■ **Exercise goal**
With the pictures left out, set down the line containing "I want this spectrogram transcribed." and each line after it to the end of the material, exactly as written.

■ **Material for this exercise**
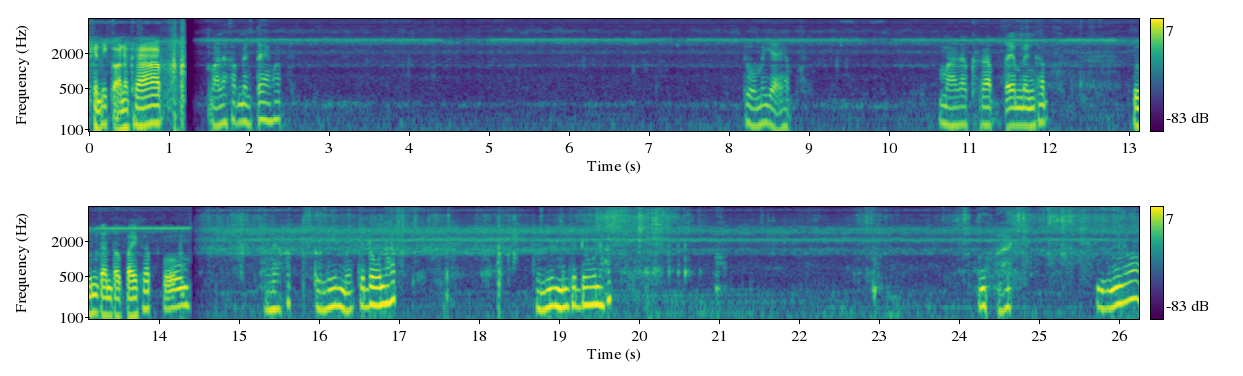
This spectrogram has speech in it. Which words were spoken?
เห็นนี่ก่อนนะครับ มาแล้วครับหนึ่งแต้มครับ ตัวไม่ใหญ่ครับ มาแล้วครับ เต็มหนึ่งครับลุ้นกันต่อไปครับผมเอาแล้วครับ ตัวนี้เหมือนจะโดนนะครับ ตัวนี้เหมือนจะโดนนะครับโอ้ยอยู่ไหมเนาะ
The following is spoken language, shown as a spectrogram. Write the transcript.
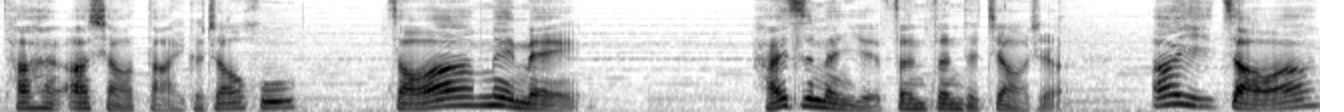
他和阿小打一个招呼：“早啊，妹妹。”孩子们也纷纷的叫着：“阿姨早啊。”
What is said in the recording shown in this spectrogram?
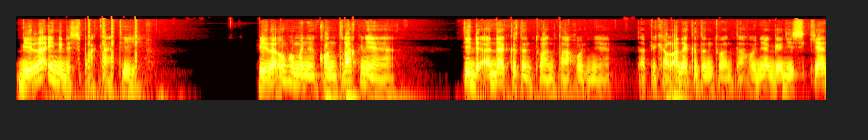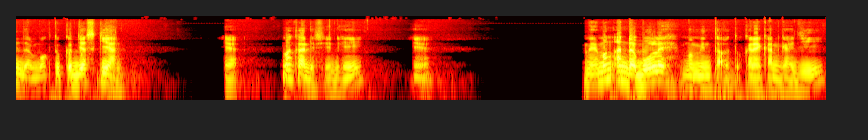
Bila ini disepakati, bila umpamanya kontraknya tidak ada ketentuan tahunnya, tapi kalau ada ketentuan tahunnya gaji sekian dalam waktu kerja sekian, ya maka di sini ya memang anda boleh meminta untuk kenaikan gaji,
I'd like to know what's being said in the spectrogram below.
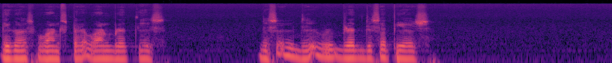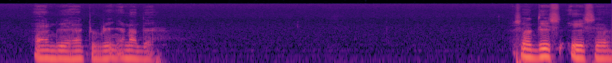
because once one breath is this, breath disappears and we have to bring another. So this is a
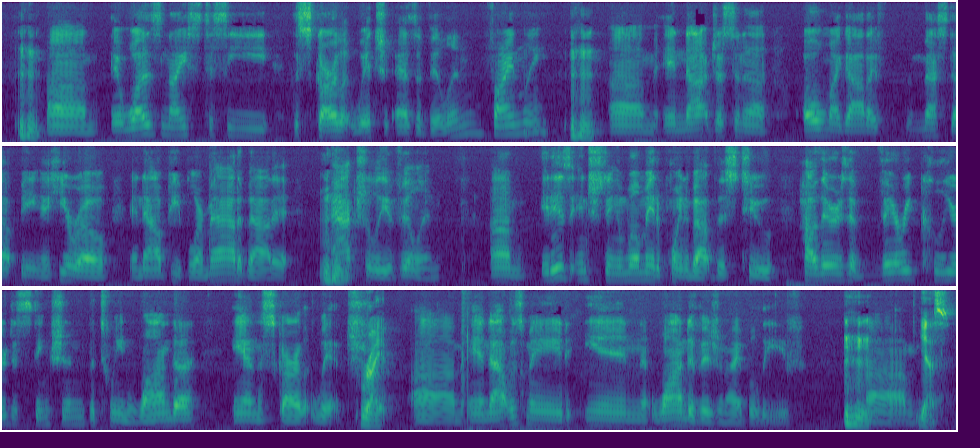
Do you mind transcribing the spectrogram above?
Um, it was nice to see the Scarlet Witch as a villain finally, um, and not just in a oh my god I messed up being a hero and now people are mad about it. Actually, a villain. Um, it is interesting, and Will made a point about this too. How there's a very clear distinction between Wanda and the Scarlet Witch, right, um, and that was made in WandaVision, I believe. Mhm. Um, yes,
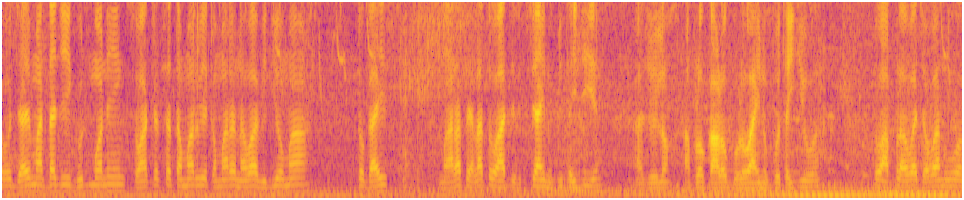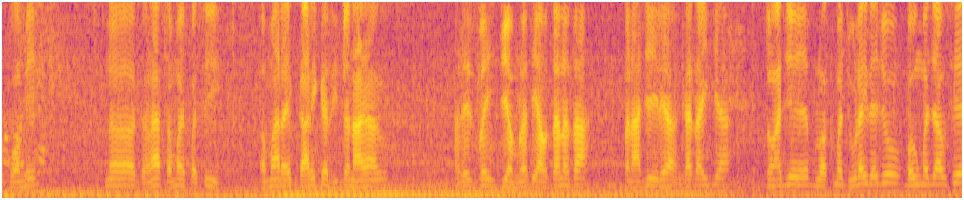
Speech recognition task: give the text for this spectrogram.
તો જય માતાજી ગુડ મોર્નિંગ સ્વાગત છે તમારું એક અમારા નવા વિડીયોમાં. તો ગાઈસ મારા પહેલાં તો આજ રિક્ષા આવીને ઊભી થઈ જઈએ. આ જોઈ લો, આપણો કાળો ઘોડો આવીને ઊભો થઈ ગયો. હોય તો આપણે હવે જવાનું હોય કોમે. ને ઘણા સમય પછી અમારા એક કારીગર રિટર્ન આવ્યા. હરેશભાઈ, જે હમણાંથી આવતા નહોતા પણ આજે એ હંગાત આવી ગયા. તો આજે બ્લોકમાં જોડાઈ દેજો બહુ મજા આવશે.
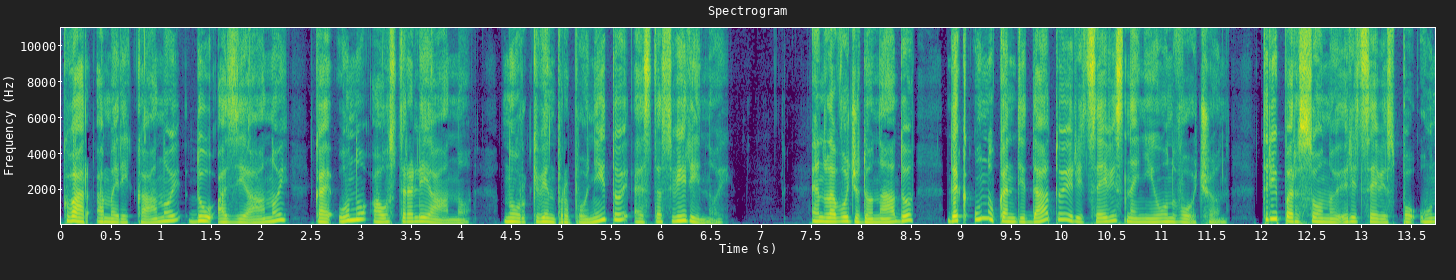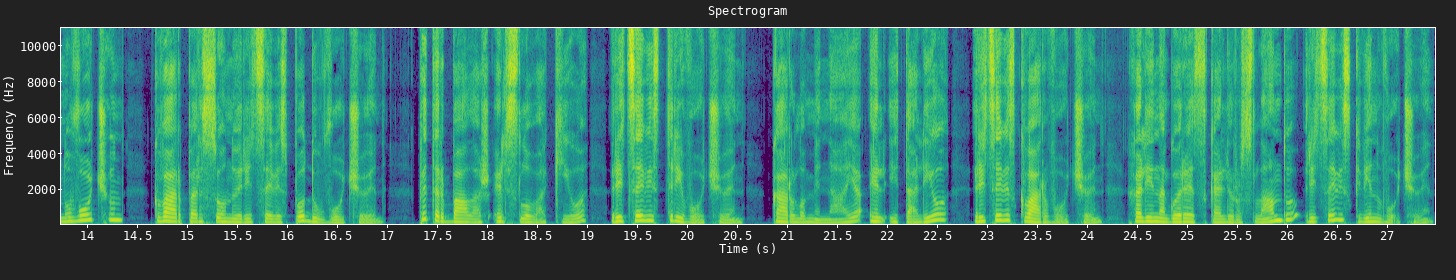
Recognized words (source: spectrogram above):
kvar amerikanoj, du azianoj kaj unu australiano, – nur kvin proponitoj estas virinoj. En la voĉdonado дека уну кандидатој рицевис на нијун вочон, три персоној рицевис по уну вочун, квар персоној рицевис по ду вочуен, Петер Балаш ел Словакио рицевис три вочуен, Карло Миная, ел Италио рицевис квар вочуен, Халина Горецка ел Русландо рицевис квин вочуен.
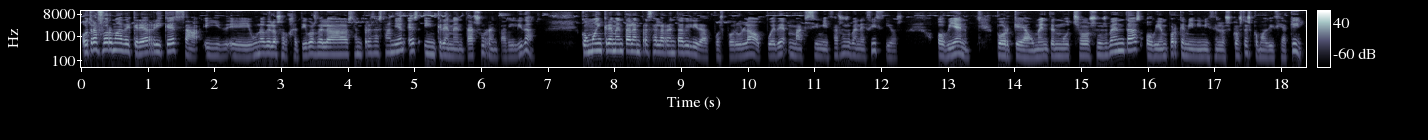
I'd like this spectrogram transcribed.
Otra forma de crear riqueza y eh, uno de los objetivos de las empresas también es incrementar su rentabilidad. ¿Cómo incrementa la empresa la rentabilidad? Pues por un lado puede maximizar sus beneficios o bien porque aumenten mucho sus ventas o bien porque minimicen los costes, como dice aquí.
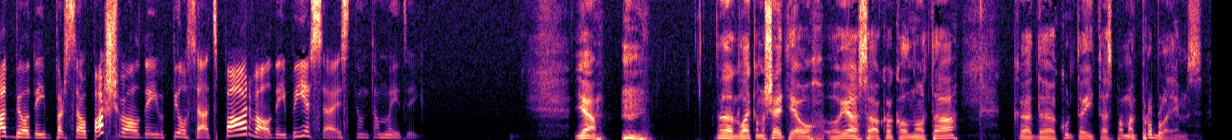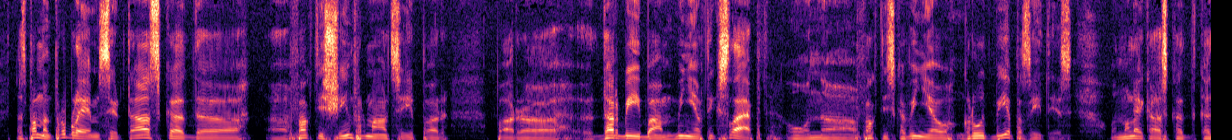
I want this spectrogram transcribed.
atbildību par savu pašvaldību, pilsētas pārvaldību, iesaisti un tam līdzīgi? Jā, tad laikam šeit jau jāsāk atkal no tā, kad, kur tā ir tās pamat problēmas. Tas pamat problēmas ir tās, kad uh, faktiski šī informācija par uh, par uh, darbībām, jau tika slēpti. Un, uh, faktiski viņi jau grūti bija iepazīties. Un man liekas, ka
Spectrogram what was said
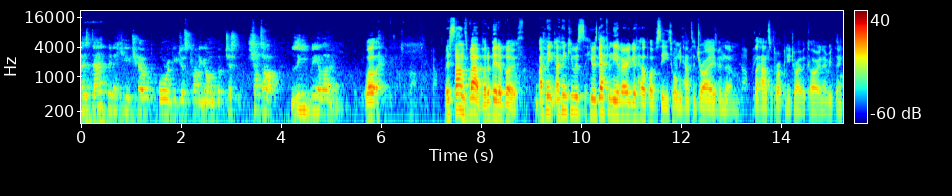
has Dad been a huge help, or have you just kind of gone, look, just shut up, leave me alone? Well, this sounds bad, but a bit of both. I think I think he was he was definitely a very good help. Obviously, he taught me how to drive and um, like how to properly drive a car and everything.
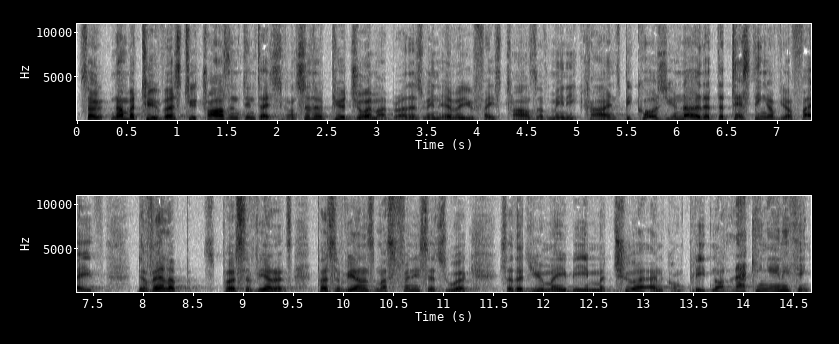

■ **Solution for this task**
I want this spectrogram transcribed.
atbildību par savu pašvaldību, pilsētas pārvaldību, iesaisti un tam līdzīgi? Jā, tad laikam šeit jau jāsāk atkal no tā, kad, kur tā ir tās pamat problēmas. Tas pamat problēmas ir tās, kad uh, faktiski šī informācija par uh, par uh, darbībām, jau tika slēpti. Un, uh, faktiski viņi jau grūti bija iepazīties. Un man liekas, ka
Spectrogram what was said
has Dad been a huge help, or have you just kind of gone, look, just shut up, leave me alone? Well, this sounds bad, but a bit of both. I think I think he was he was definitely a very good help. Obviously, he taught me how to drive and um, like how to properly drive a car and everything.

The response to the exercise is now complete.